There are more than 5,000 breweries in the U.S. – 5,301 to be exact according to the Brewers Association. This is a shocking number considering there were only about 2,000 in 2011. Needless to say there is a huge amount of growth in the beer making industry; specifically in the craft beer segment. But with all this growth; are we headed for a craft beer bubble? Are we at risk of too many breweries? Is too much beer an actual thing?
The craft beer growth has started to slow down and many believe the market is nearing its capacity. The numbers that the Brewers Association provided are very telling and I think there will be changes ahead for the craft beer community.
Craft Beer Statistics
Of the 5,301 breweries in the U.S., 5,234 are craft. In 2016, 826 new breweries opened and 97 closed. Craft breweries represented almost 25 million barrels of beer last year which was up 6% from 2015. While sales represented $23.5 billion which was up 10% and moved them to 21.9% share of the market by dollar. Which is a considerably favorable position considering craft beer only represents 12.3% of the market by volume.
What does all of this mean? There was a higher increase in new breweries than beer production. This tells us that the new breweries are small and the large breweries are not growing like they did in past years.
Craft beer is holding its retail value as there was more growth there than in production. Craft beer is not an inexpensive hobby but we already know that.
Is The Craft Beer Bubble Real?
Some say we are headed for a craft beer bubble but I disagree. Every industry has it’s limits and beer is no different but there is still plenty of room for craft beer to take market share from the macro breweries. Craft beer has momentum but nearly 88% of the beer consumed is made by the macro brands. So there is plenty of room to grow. Saying we are headed towards a bubble means there would a crash of some sort. I don’t see that happening.
What I do think we will witness is a battle for market share among all breweries. Small breweries will take market share from the larger established local brands. These local brands will take market from the regional breweries as they expand distribution. The large craft breweries as well as the macro brands will be where the battle will rage the most. Sam Adams, Sierra Nevada, Budweiser, etc are the companies that will have the hardest time growing through the continued craft beer boom.
Hundreds or maybe thousands of new breweries can be opened without causing a collapse in the beer industry.

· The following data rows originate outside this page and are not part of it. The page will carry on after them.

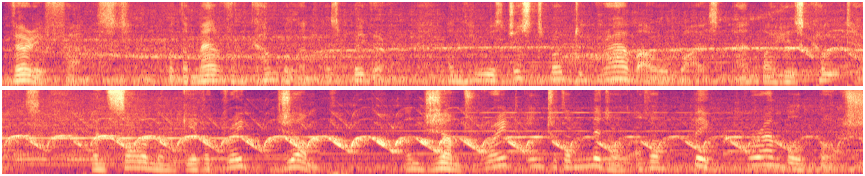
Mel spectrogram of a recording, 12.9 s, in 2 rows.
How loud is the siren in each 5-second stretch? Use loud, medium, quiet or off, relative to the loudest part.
medium, loud, loud.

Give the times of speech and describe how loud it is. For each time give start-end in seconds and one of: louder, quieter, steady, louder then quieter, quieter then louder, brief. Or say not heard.
0.0-12.8 steady.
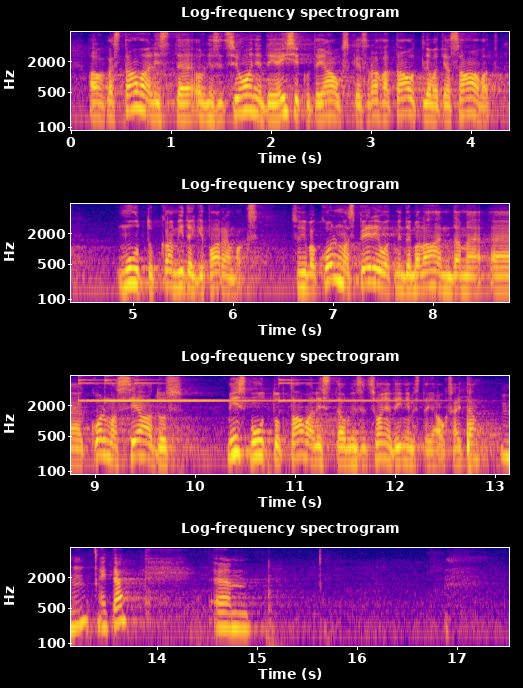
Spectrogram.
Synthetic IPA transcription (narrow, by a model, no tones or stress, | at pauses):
ɑɡ̥ɑkɑst̪ɑvɑlist̪e̞ʔo̞rɡɑnʲis̬ɑt̪sio̞ːnʲid̪̥e̞jɑisikːˑut̪ːˑe̞jɑowkske̞srɑɦɑd̥̪t̪ːɑot̪ːˑle̞vɑd̪jɑsɑːvɑd̪̥ | muːt̪ːub̥̚kɑmid̪ɑɡipɑɾe̞mɑ̰ks | seonjubɑko̞lmɑspe̞ɾio̞d̪mid̪̥ɑme̞lɑɦe̞nd̪ɑme̞ko̞lmɑsːe̞ɑd̪̥usmismuːt̪ːub̥̚t̪ɑvɑlist̪e̞o̞rɡɑnisɑt̪sio̞ːnʲid̪einime̞st̪ejɑ̰o̰ksɑjt̪ːˑæhɑjt̪æh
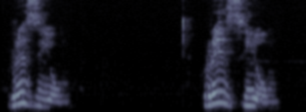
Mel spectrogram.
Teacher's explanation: the two syllable word with a stress on the second syllable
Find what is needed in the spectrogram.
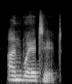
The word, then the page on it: unwetted: Indian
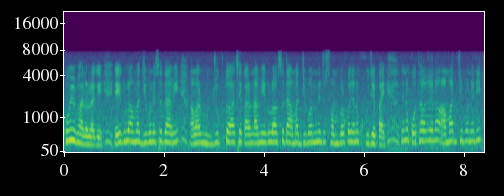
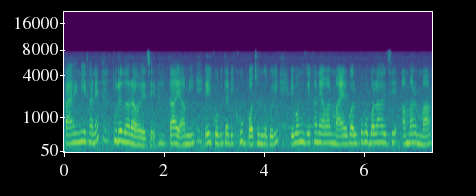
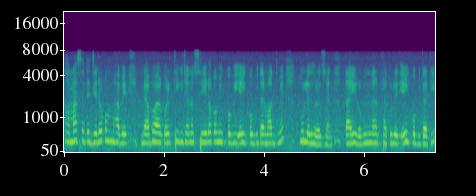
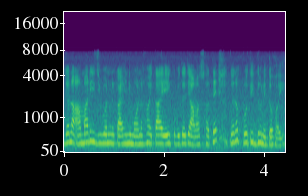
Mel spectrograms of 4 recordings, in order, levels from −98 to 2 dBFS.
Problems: constant background noise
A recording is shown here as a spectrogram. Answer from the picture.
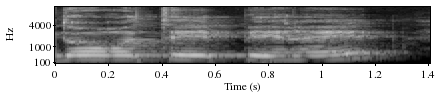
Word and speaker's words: Dorothee Perret: Well, I started it by saying Dope Press because my name is Dorothee Perret. Mm-hmm. And it's the two. In French, you say Dorothee Perret, and so it was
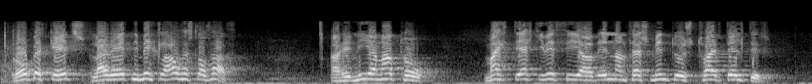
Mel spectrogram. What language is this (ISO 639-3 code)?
isl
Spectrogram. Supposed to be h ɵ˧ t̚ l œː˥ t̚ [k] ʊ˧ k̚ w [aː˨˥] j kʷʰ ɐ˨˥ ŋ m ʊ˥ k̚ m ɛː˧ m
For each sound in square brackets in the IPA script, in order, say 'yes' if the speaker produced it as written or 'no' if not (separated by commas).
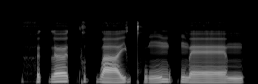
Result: yes, yes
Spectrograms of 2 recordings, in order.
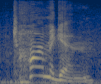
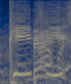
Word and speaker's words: ptarmigan: There's a silent P that always gets you.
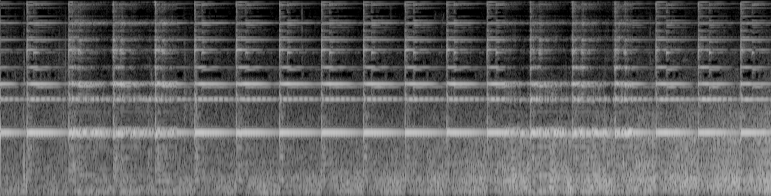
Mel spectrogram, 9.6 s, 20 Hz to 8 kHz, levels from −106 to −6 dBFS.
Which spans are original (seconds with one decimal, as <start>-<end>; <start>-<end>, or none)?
0.0-0.9; 2.2-6.3; 7.9-9.6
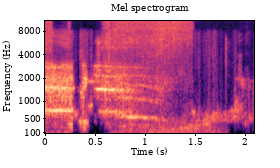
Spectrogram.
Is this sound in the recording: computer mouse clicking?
no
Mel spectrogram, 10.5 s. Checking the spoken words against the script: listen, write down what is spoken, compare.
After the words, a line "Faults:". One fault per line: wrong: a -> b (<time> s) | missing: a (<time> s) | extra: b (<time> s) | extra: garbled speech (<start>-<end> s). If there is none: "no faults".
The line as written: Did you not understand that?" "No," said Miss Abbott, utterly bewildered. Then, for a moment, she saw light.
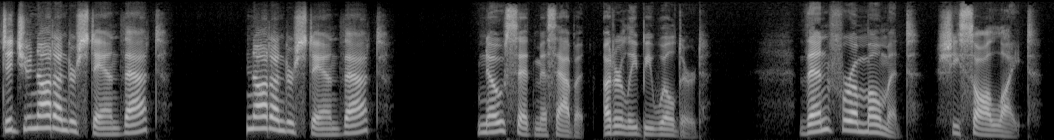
Did you not understand that not understand that?" "No," said Miss Abbott, utterly bewildered. Then, for a moment, she saw light.
Faults:
extra: not understand that (2.5 s)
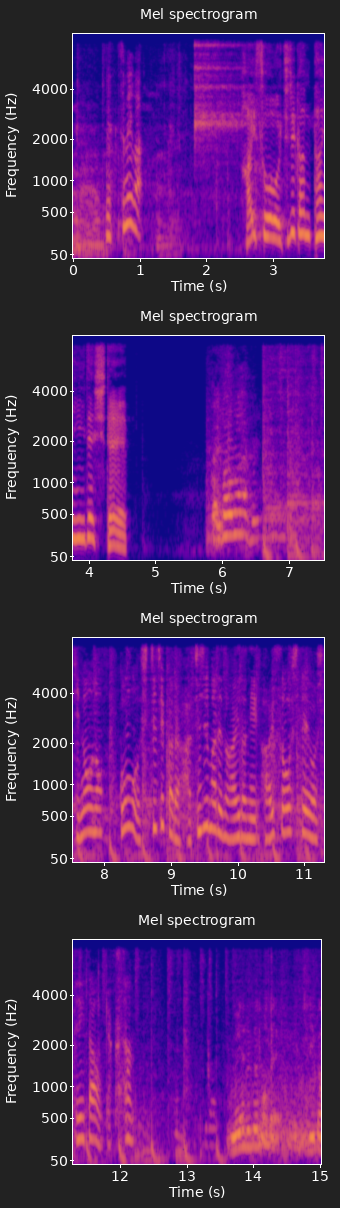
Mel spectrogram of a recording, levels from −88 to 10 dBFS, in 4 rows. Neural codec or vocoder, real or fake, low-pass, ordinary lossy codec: codec, 16 kHz, 8 kbps, FreqCodec, smaller model; fake; 7.2 kHz; none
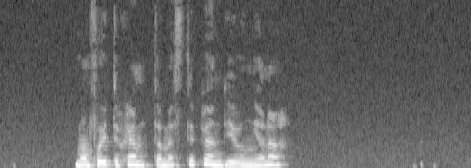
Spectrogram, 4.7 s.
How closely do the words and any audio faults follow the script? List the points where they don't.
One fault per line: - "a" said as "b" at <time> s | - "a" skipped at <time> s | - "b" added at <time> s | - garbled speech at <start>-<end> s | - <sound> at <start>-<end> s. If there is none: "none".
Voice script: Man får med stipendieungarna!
- "inte skämta" added at 1.0 s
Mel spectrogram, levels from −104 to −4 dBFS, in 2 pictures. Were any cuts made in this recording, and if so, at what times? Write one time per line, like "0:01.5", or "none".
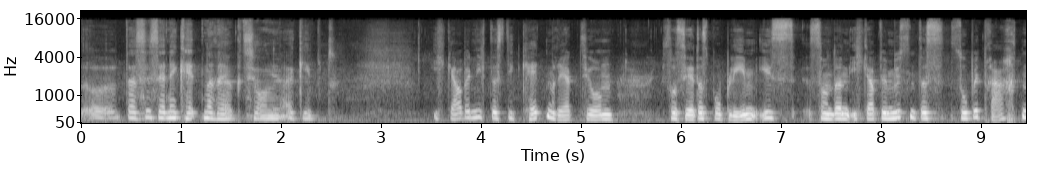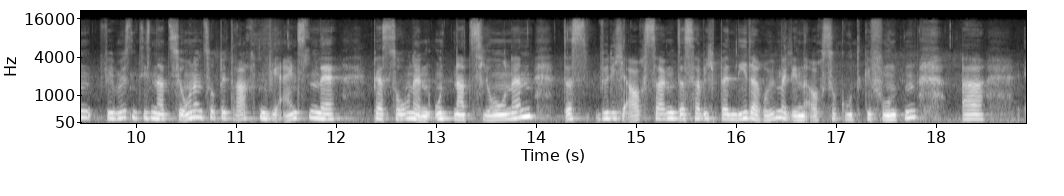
none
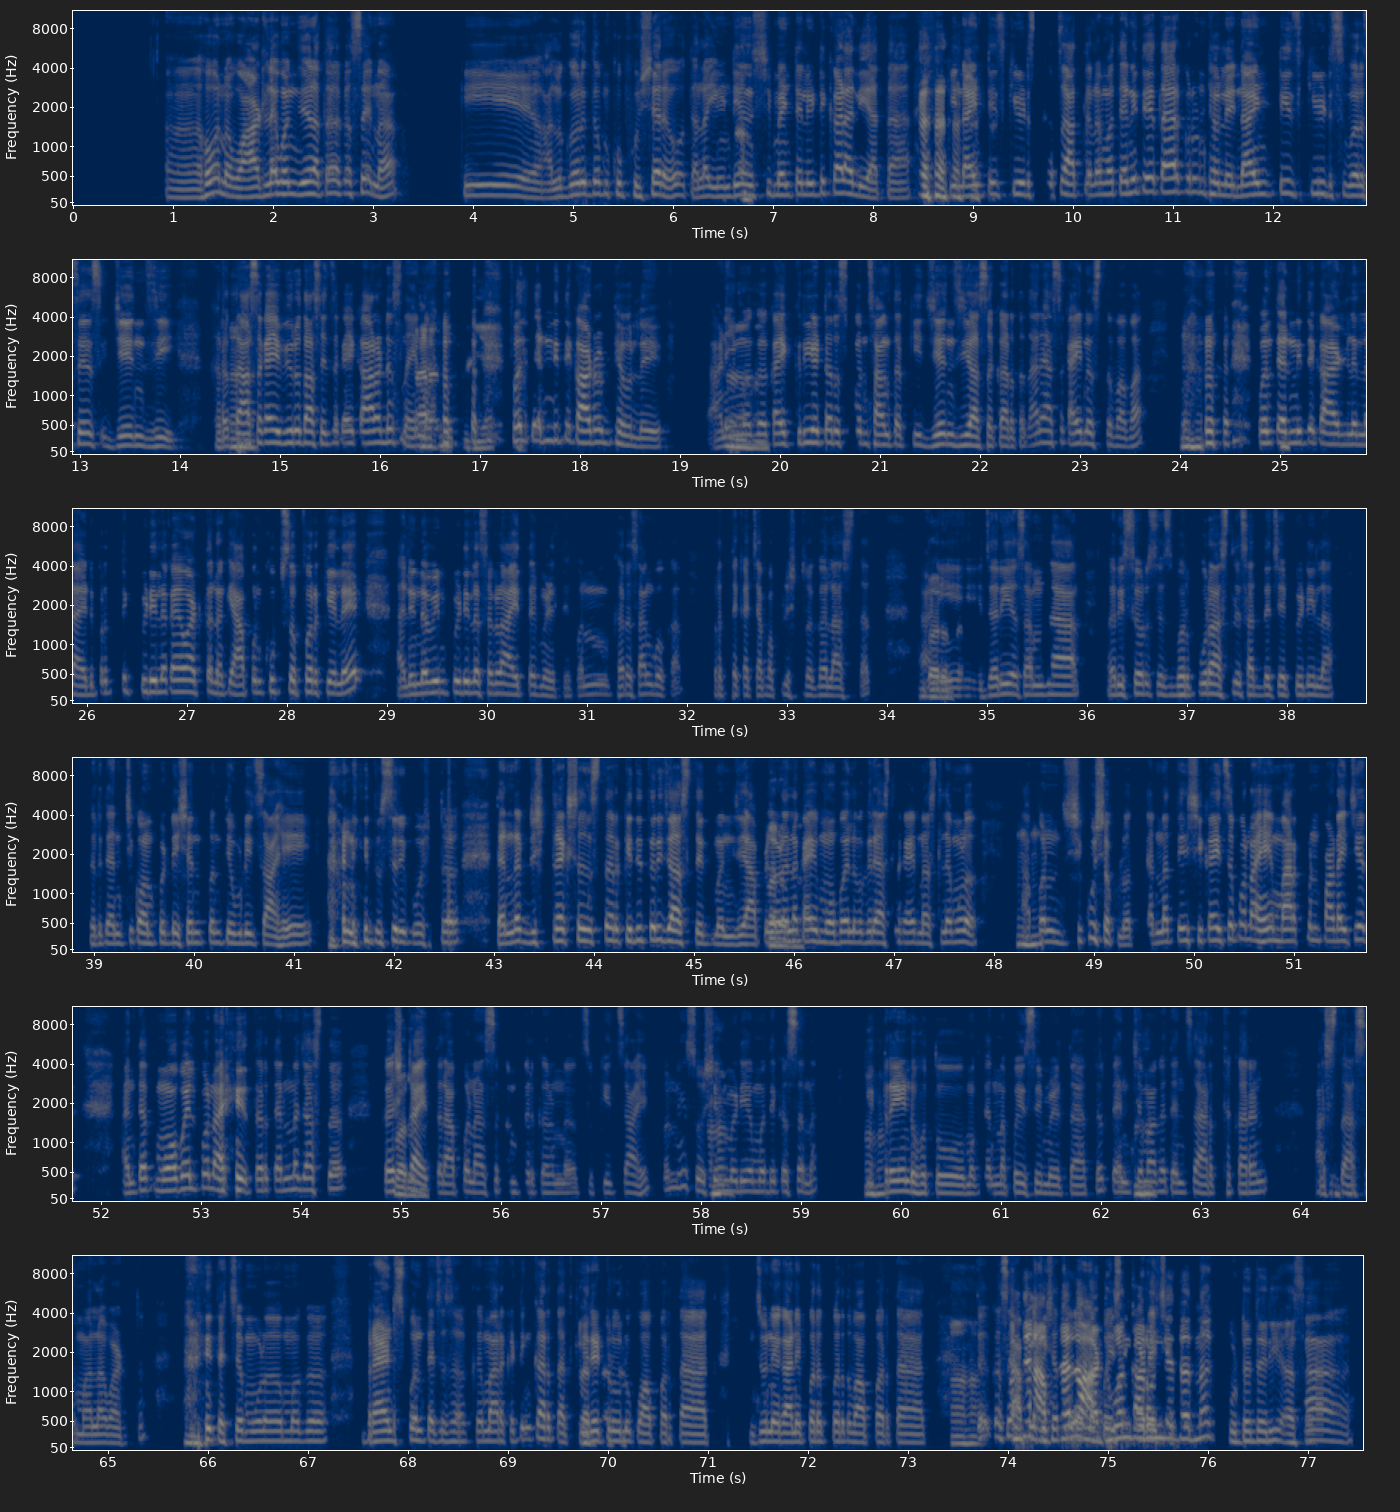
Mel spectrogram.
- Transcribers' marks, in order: other background noise; in English: "अल्गोरिदम"; in English: "इंडियन्सची"; other noise; laugh; in English: "नाइंटीज किड्स वर्सस झेन झी"; chuckle; throat clearing; chuckle; tapping; in English: "सफर"; in English: "रिसोर्सेस"; laughing while speaking: "आणि दुसरी गोष्ट"; in English: "डिस्ट्रॅक्शन्स"; laughing while speaking: "आहे"; laughing while speaking: "आणि त्याच्यामुळं"; in English: "रेट्रो लुक"
- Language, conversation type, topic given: Marathi, podcast, जुन्या आठवणींवर आधारित मजकूर लोकांना इतका आकर्षित का करतो, असे तुम्हाला का वाटते?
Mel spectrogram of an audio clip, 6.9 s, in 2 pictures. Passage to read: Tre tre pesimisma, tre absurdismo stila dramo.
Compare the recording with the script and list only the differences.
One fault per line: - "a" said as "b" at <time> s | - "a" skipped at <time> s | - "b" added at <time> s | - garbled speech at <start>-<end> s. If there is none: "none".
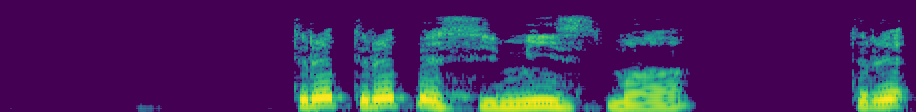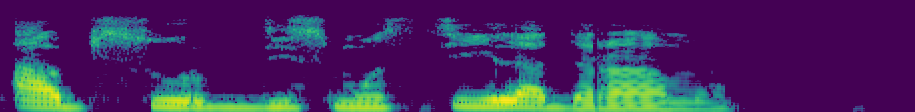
none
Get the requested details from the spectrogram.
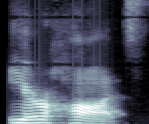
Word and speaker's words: Earhots: They're called the Amelia Earhots. That they pronounce it the way one would pronounce it down here. It's a takeoff on Amelia Earhart. But because of the Louisiana accent, they call it the ear hot.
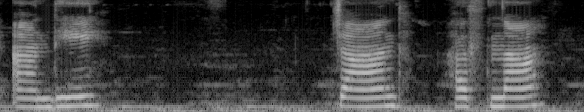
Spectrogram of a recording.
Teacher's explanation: जिन ध्वनियों के उच्चारण के समय हल्की सी वायु मुख से व हल्की सी वायु नाक से निकली वो अनुनासिक कहलाते हैं।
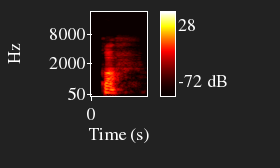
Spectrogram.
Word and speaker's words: cough: cough cough cough اللي هو سعال او الكحة. طيب والجي اتش هنا بتتنطق اف.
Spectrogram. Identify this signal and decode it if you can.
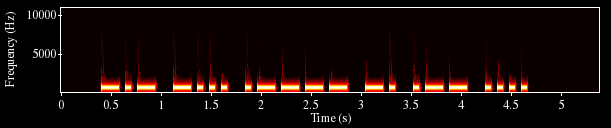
Morse code, heard as a keyed tone, about 20 wpm, 700 Hz. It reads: KB1NWH
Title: USA Call Signs - 6 Characters - 2x Character Spacing - 20wpm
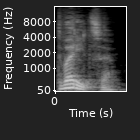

Yes, the breweries at the top will feel a pinch but that is natural as an industry reshapes. There is still a high demand for he neighborhood brewery right now. This is where the growth will be the fastest as people opt for ultra local brews over national or regional brands.
In my area, Cincinnati, there are nearly 40 breweries which is an impressive number for our size city. But I believe we can support many more; maybe even twice as many. But these will not be large breweries but instead small brewery/taprooms that serve their local community. They will sell nearly all of their beer directly to customers and only package special release beers.
Future Growth Concerns
There should be some attention paid to the future growth of craft beer. Most breweries will want to grow but the goal of becoming a regionally distributed beer may not be a viable option as that space is quite crowded. And it may not be the best fit for craft beer either.
New craft breweries are focusing on selling the majority of their beer through their taproom instead of relying on distribution. They do this with onsite sales as well as packaged beer sales. This is a more sustainable business model for many as they enjoy higher margins and maintain more control. Through community engagement, special beer releases and other functions; a brewery can continue to grow. Many will distribute their brews but it is not their primary goal or focus.
Another business plan that we will see take off is having multiple small breweries in different cities. So instead of a brewery expanding production and distributing from one central facility, breweries will opt to open a new small brewery in every market that they expand. Platform Beer Co. in Ohio is a perfect example of this. Beginning in Cleveland, Ohio, just last year they opened their second taproom AND brewery in Columbus, Ohio. This is just a few hours south of the original location. They self-distribute into the area near their brewery and use proximity to build strong relationships with the local community. They believe in being entrenched in the local economy and there is only one way to do that; become part of it.
So growth is possible; it just may not look the same as it did years ago where a large facility and wide distribution was the ultimate goal.
I do not think we are headed for a craft beer bubble. There will be consistent growth in new breweries and overall production to keep the industry healthy. There will be a shift in market share and brewers will need to think about how they grow and remain viable in this new craft beer world. For small to medium sized breweries, they will need to invest locally and be cautious about expanding beyond a single or multi state presence. But none of this means the craft beer bubble will burst and cause a collapse of the industry.
Many cities and states have room for many more breweries to open and meet the demand for quality craft beer. How many breweries is too many? That’s hard to predict but we can easily add hundreds of new breweries per year. Who knows, maybe there will be a time when there are 10,000 breweries in the US.
What I do know is the industry will continually change but as long as breweries are integrated into the community, there will be room for growth.
Do you think we are nearing a craft beer bubble?
*Infographics were sourced from the Brewers Association